  Avid Casual
Motor Oil
  2017 2016 2015 2017 2016 2015
Mobil (Mobil 1)* 37.5% 38.5% 36.8% 33.5% 38.5% 35.3%
Pennzoil (Pennzoil Ultra) 13.0% 15.0% 15.4% 19.0% 14.5% 19.9%
Valvoline 11.5% 10.0% 9.5% 10.0% 9.5% 9.5%
Castrol/Castrol Edge 9.0% 8.0% 7.5% 7.0% 7.5% 4.5%
I’m not sure 10.5% 11.5% 15.9% 13.0% 16.5% 21.9%
  Avid Casual
Insurance
  2017 2016 2015 2017 2016 2015
Nationwide* 38.5% 42.0% 46.3% 29.0% 30.0% 30.3%
Geico 11.5% 9.5% 11.4% 16.0% 9.0% 11.9%
Allstate 13.0% 11.5% 6.0% 8.0% 7.0% 7.0%
State Farm 8.0% 6.5% 6.5% 8.0% 11.0% 4.5%
Progressive 5.0% 5.5% 3.5% 7.0% 4.0% 5.5%
I’m not sure 9.5% 14.0% 15.9% 21.0% 30.0% 34.3%
  Avid Casual
Beer
  2017 2016 2015 2017 2016 2015
Bud Light 33.5% 30.0% 32.8% 27.5% 29.0% 32.3%
Coors Light* 22.5% 29.0% 25.9% 23.5% 30.5% 31.8%
Miller Lite 11.5% 11.5% 10.4% 14.0% 6.5% 9.5%
I’m not sure 11.0% 14.0% 14.9% 15.0% 18.5% 18.9%
  Avid Casual
Credit Card
  2017 2016 2015 2017 2016 2015
Visa 25.5% 24.0% 34.8% 30.0% 29.5% 33.8%
Credit One* 19.5% 15.5% NA 14.0% 10.5% NA
MasterCard 18.0% 19.5% 13.9% 14.5% 17.0% 11.9%
American Express 11.0% 10.0% 10.9% 11.0% 9.0% 7.5%
Discover 10.0% 8.5% 6.0% 6.5% 6.0% 4.0%
I’m not sure 16.0% 22.5% 31.3% 24.0% 28.0% 41.8%
  Avid Casual
Airline
  2017 2016 2015 2017 2016 2015
American 15.0% 17.5% NA 14.5% 13.5% NA
Allegiant* 13.0% 12.0% NA 15.5% 21.0% NA
Southwest 14.5% 13.0% NA 10.5% 10.5% NA
United 12.5% 8.5% NA 7.5% 5.0% NA

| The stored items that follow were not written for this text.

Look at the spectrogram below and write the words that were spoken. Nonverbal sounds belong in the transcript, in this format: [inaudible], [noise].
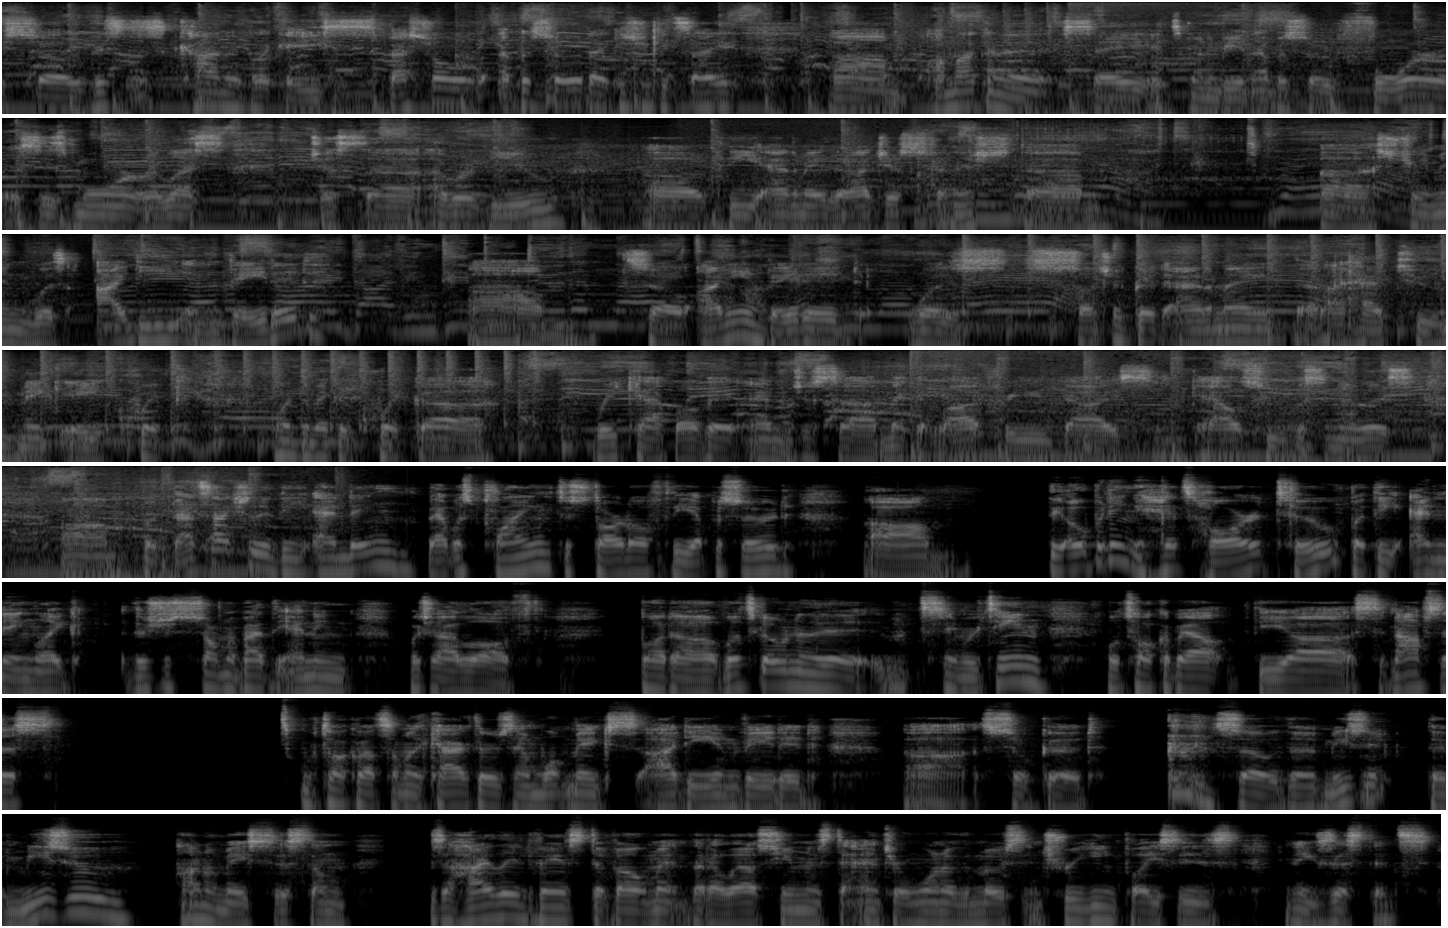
so this is kind of like a special episode, I guess you could say. Um, I'm not gonna say it's gonna be an episode 4, this is more or less just a, a review of the anime that I just finished. Um, uh, streaming was ID Invaded. Um, so ID Invaded was such a good anime that I had to make a quick, wanted to make a quick uh, recap of it and just uh, make it live for you guys and gals who listen to this. Um, but that's actually the ending that was playing to start off the episode. Um, the opening hits hard too, but the ending, like, there's just something about the ending which I loved. But uh, let's go into the same routine. We'll talk about the uh, synopsis. We'll talk about some of the characters and what makes ID Invaded uh, so good. [clears throat] so the Mizu the Mizu Hanome system is a highly advanced development that allows humans to enter one of the most intriguing places in existence,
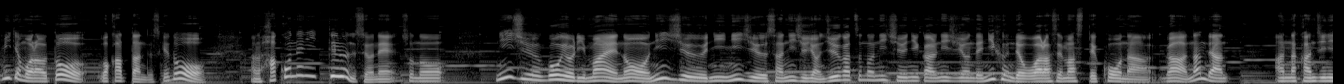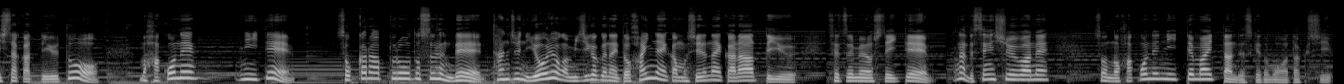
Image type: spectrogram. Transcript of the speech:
見てもらうと分かったんですけど、あの、箱根に行ってるんですよね。その、25より前の22、23、24、10月の22から24で2分で終わらせますってコーナーが、なんであんな感じにしたかっていうと、まあ、箱根にいて、そこからアップロードするんで、単純に容量が短くないと入んないかもしれないからっていう説明をしていて、なんで先週はね、その箱根に行ってまいったんですけども、私。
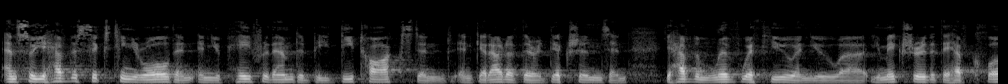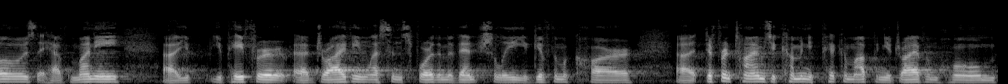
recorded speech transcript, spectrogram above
And so you have this 16 year old and, and you pay for them to be detoxed and, and get out of their addictions and you have them live with you and you, uh, you make sure that they have clothes, they have money, uh, you, you pay for uh, driving lessons for them eventually, you give them a car, uh, different times you come and you pick them up and you drive them home.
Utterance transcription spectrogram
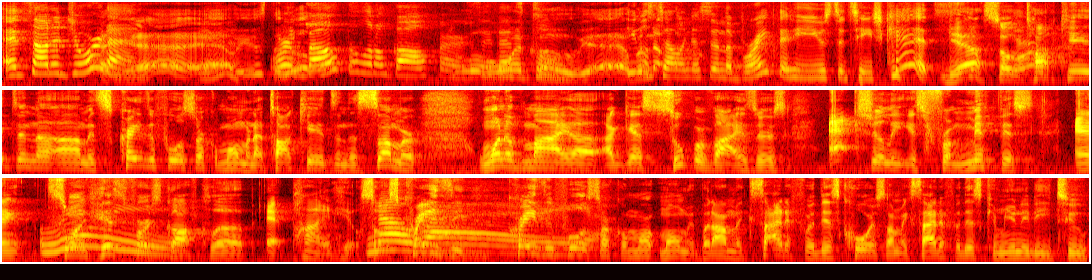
And so did Jordan. Yeah, yeah, we used to We're both a little golfers. Little See, that's cool. Too. Yeah, he was no. telling us in the break that he used to teach kids. Yeah, so yeah. talk kids and um, it's crazy full circle moment. I taught kids in the summer. One of my, uh, I guess, supervisors actually is from Memphis and really? swung his first golf club at Pine Hill. So no it's crazy, way. crazy full circle mo moment. But I'm excited for this course. I'm excited for this community to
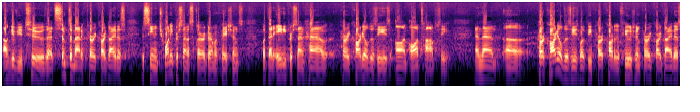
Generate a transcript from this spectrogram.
I'll give you two that symptomatic pericarditis is seen in 20% of scleroderma patients, but that 80% have pericardial disease on autopsy. And that uh, pericardial disease, whether it be pericardial effusion, pericarditis,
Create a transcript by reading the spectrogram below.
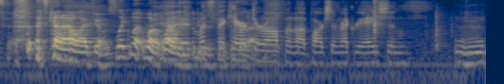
That's kind of how I feel. It's like, what? What? what yeah, do we need to do what's the character off of uh, Parks and Recreation? that?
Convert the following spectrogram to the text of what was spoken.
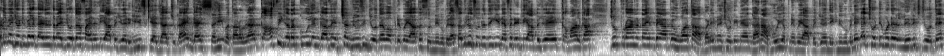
बड़ी में छोटी में टाइटल ट्रैक जो होता है फाइनली यहाँ पे जो है रिलीज़ किया जा चुका है। गाइस सही बता रहा हूँ यार, काफ़ी ज़्यादा कूल एंड काफ़ी अच्छा म्यूज़िक जो होता है वो अपने को यहाँ पे सुनने को मिला। सभी लोग सोच रहे थे कि डेफिनेटली यहाँ पे जो है कमाल का, जो पुराना टाइम पे यहाँ पे हुआ था, बड़े में छोटी में गाना, वही अपने को यहाँ पे जो है देखने को मिलेगा। छोटे मोटे लिरिक्स जो होते हैं,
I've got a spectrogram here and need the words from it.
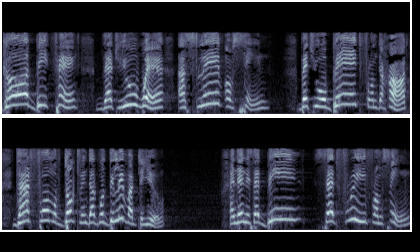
God be thanked that you were a slave of sin, but you obeyed from the heart that form of doctrine that was delivered to you. And then he said, being set free from sin,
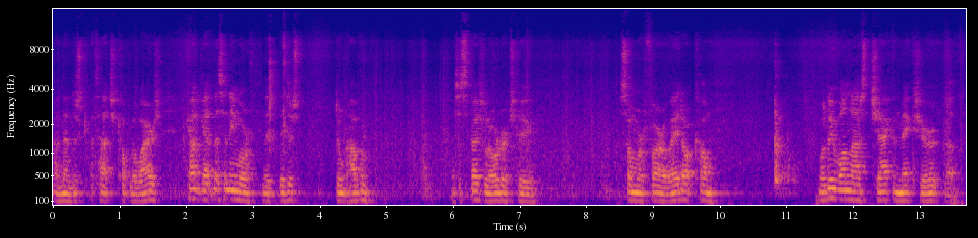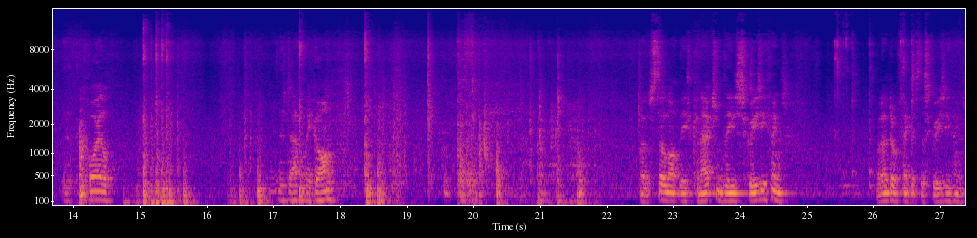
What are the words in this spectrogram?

I’m not sure 28.5% 34.0% NA 32.5% 38.0% NA

* Official NASCAR sponsor
NA — Not available; this category was not asked about in the annual survey prior to this year.